Think about the last time that you received praise from someone, perhaps for a great meal, or a job well done. How did you respond? Perhaps you are someone who prefers to give praise and you felt a bit sheepish, or maybe you felt flattered or encouraged? Let’s look at what the Bible says about giving and receiving praise.
At the time of writing, the book of Proverbs was intended for Israel as God’s covenant people and its main purpose was for them ‘to know wisdom and instruction, to understand words of insight’ (Prov. 1:2). The Israelites were to apply its teaching out of their love for God. It was to teach them how to manage daily life and what type of character they should develop. New Covenant Christians need help in living wisely too. Praise, whether we give it or receive it, is one of these things that we need to be wise in.
Giving and receiving praise
When we give praise, it is important to rightly assess the person. Scripture gives clear criteria for this. Paul, speaking of the ministry of the Apostles says, ‘This is how one should regard us, as servants of Christ and stewards of the mysteries of God. Moreover, it is required of stewards that they be found faithful’ (1 Cor. 4:1-2). In the Old Testament, we see examples of assessing someone’s heart and giving praise in response. Proverbs 12:8 says that ‘a man is commended according to his good sense’ and 1 Samuel 2:26 says, ‘Now the boy Samuel continued to grow both in stature and in favour with Lord and also with man.’ We see that it can be a good thing to give well considered praise that is devoid of flattery. Flattery is rooted in wanting something from a person rather than sincerely delighting in them.
What about receiving praise? In Proverbs we read that ‘the crucible is for silver, and the furnace is for gold, and a man is tested by his praise (Prov. 27:21). A crucible is a vessel or container that withstands high temperatures and when the contents are heated, impurities are separated out, thereby refining its content. It’s like when you turn your oven to the self-clean setting and all the nasty bits that have accumulated on the bottom are burned off. Just as a crucible or an oven tests the quality of the materials within it, God uses praise to test our hearts. Our response to praise gives us away. After receiving praise, do we give honour and glory to God and do we remember that we were made by him and for him? Do we humbly remember 1 Corinthians 4 verse 7: ‘What do you have that you did not receive? If then you received it, why do you boast as if you did not receive it?’ At times we forget that it is God’s grace to us that allows us to do anything.

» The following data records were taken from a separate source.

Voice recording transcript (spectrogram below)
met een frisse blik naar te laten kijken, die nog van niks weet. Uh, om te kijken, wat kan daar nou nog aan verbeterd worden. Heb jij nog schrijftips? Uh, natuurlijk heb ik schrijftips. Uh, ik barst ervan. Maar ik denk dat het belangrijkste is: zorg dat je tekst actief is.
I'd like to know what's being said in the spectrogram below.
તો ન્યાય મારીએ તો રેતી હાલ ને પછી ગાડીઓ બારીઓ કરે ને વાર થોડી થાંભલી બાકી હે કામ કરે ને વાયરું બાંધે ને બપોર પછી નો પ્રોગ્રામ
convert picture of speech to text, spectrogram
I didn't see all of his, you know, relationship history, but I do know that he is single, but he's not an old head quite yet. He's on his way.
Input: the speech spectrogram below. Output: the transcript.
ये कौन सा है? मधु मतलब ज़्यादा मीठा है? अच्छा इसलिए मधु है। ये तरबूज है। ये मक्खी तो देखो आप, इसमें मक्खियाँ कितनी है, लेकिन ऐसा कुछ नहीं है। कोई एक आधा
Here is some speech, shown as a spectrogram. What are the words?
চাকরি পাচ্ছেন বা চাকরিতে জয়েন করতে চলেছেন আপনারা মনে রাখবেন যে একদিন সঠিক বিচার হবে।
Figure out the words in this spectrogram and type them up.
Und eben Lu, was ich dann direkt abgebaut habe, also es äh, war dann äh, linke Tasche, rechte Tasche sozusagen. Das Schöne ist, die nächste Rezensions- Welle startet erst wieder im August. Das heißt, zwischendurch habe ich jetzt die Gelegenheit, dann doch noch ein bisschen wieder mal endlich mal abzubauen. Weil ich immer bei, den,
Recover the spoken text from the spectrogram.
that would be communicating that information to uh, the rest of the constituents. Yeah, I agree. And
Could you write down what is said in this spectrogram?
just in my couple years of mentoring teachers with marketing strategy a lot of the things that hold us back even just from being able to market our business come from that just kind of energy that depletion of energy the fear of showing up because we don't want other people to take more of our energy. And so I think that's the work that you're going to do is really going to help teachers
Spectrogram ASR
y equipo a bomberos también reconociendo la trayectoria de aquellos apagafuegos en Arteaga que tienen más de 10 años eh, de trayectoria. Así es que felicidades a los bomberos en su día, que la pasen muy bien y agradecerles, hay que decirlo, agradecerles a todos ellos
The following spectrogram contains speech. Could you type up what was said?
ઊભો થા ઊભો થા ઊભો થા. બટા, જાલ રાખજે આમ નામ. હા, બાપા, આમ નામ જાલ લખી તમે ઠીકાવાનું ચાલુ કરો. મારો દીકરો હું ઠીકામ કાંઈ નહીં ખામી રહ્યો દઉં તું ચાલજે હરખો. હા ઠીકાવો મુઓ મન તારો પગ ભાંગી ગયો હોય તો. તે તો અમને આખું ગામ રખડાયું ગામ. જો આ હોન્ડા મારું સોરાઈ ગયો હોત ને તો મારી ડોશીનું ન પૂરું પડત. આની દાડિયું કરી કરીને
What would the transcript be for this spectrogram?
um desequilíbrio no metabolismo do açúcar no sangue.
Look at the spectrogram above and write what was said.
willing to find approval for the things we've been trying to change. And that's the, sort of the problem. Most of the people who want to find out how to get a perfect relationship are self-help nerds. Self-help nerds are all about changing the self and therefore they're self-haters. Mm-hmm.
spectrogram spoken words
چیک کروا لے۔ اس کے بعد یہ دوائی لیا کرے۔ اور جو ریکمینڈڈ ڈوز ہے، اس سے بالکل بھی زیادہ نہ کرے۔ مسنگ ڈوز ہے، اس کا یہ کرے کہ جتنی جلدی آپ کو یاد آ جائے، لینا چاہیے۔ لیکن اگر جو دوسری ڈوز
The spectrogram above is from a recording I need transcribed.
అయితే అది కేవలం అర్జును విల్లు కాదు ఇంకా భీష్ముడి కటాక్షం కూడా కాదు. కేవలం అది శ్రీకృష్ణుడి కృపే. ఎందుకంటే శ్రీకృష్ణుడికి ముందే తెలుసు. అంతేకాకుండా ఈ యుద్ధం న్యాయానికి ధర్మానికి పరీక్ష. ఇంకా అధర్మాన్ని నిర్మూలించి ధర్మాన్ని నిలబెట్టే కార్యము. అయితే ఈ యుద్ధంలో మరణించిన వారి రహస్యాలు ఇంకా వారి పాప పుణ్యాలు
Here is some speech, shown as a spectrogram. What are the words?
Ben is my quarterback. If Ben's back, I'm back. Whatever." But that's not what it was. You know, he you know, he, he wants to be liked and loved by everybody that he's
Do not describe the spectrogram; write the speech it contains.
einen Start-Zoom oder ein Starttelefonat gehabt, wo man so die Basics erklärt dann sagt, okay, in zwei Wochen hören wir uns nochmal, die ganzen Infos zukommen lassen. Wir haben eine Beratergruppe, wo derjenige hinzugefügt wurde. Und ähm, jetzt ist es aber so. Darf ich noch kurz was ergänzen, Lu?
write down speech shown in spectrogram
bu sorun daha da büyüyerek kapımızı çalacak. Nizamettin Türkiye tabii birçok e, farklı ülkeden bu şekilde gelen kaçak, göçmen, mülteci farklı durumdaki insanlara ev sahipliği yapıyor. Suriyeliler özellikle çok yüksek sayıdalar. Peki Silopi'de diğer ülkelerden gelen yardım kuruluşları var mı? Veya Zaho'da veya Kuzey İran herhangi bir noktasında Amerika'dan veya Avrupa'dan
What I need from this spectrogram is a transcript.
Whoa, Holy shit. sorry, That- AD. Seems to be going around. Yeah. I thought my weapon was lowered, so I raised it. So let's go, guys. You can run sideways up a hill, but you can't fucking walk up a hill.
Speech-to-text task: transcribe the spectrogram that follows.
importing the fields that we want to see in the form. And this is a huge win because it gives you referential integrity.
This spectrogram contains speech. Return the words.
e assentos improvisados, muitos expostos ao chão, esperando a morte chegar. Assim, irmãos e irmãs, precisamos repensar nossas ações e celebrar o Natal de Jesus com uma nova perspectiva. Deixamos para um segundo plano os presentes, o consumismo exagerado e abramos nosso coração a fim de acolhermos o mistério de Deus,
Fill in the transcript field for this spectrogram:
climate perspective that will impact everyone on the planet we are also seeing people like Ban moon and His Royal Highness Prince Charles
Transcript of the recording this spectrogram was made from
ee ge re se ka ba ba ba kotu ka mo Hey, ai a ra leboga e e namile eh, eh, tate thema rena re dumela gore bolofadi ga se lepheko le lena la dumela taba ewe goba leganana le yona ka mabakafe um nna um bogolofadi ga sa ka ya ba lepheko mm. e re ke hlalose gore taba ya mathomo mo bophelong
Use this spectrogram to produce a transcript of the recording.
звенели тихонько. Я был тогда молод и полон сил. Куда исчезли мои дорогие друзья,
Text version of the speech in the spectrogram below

Seeking God’s glory
Our hearts are revealed by how hungry we are for praise. Social media can be a big temptation in this area. It allows us to put forward a version of ourselves that our loved ones might not recognize. Yet, you might ask, surely we can desire praise from others and still follow Christ? After all, we are social creatures made for fellowship, and praise is part of our interactions with one another. This is a good question, so let us look at the life of Jesus: God sent Jesus Christ as a man to live among us, to carry out the mission of reconciling sinful humanity to God. This was accomplished by Jesus’ death on the cross for all who believe in him. Even with such a great mission, John’s gospel says that Jesus ‘was not received by his own’ [people], but that did not deter him (Jn. 1:11). The Lord Jesus asks, ‘How can you believe, when you receive glory from one another and do not seek the glory that comes from the only God? (Jn. 5:44). The Apostle Paul expresses a similar thought, ‘For am I now seeking the approval of God or am I trying to please man? If I were still trying to please man, I would not be a servant of Christ’ (Gal. 1:10). To follow Christ is to care more about Christ and his measure of us than what other people think of us.
Our concern for what others think of us may sometimes be fuelled by comparing ourselves to others. We may be forgetting that God, in his sovereign wisdom, blessed us all with different talents and gifts. Paul says, ‘Now there are varieties of gifts, but the same Spirit; and there are varieties of service, but the same Lord; and there are varieties of activities, but it is the same God who empowers them all in everyone’ (1 Cor 12:4-6). Similarly, Ray Ortlund writes that ‘God does not value intellectual or aesthetic equality among people. He does not value equality in finances, talents and opportunity. It is God who deliberately ordains inequalities in many aspects of our lives.’ If we forget these truths, we can start to believe that we somehow do not measure up and we fail to praise God for the work he is doing in us and fellow believers.
Yet, if you deeply desire praise from others to feel at peace and you habitually engage in behaviours that you know will elicit that praise, there is good news! If you are a believer you can rest in the Lord and his unending, unchanging, perfect love for you.
Meditate on Philippians 4:7-9:
And the peace of God, which surpasses all understanding, will guard your hearts and your minds in Christ Jesus. Finally, brothers, whatever is true, whatever is honourable, whatever is just, whatever is pure, whatever is lovely, whatever is commendable, if there is any excellence, if there is anything worthy of praise, think about these things. What you have learned and received and heard and seen in me—practise these things, and the God of peace will be with you.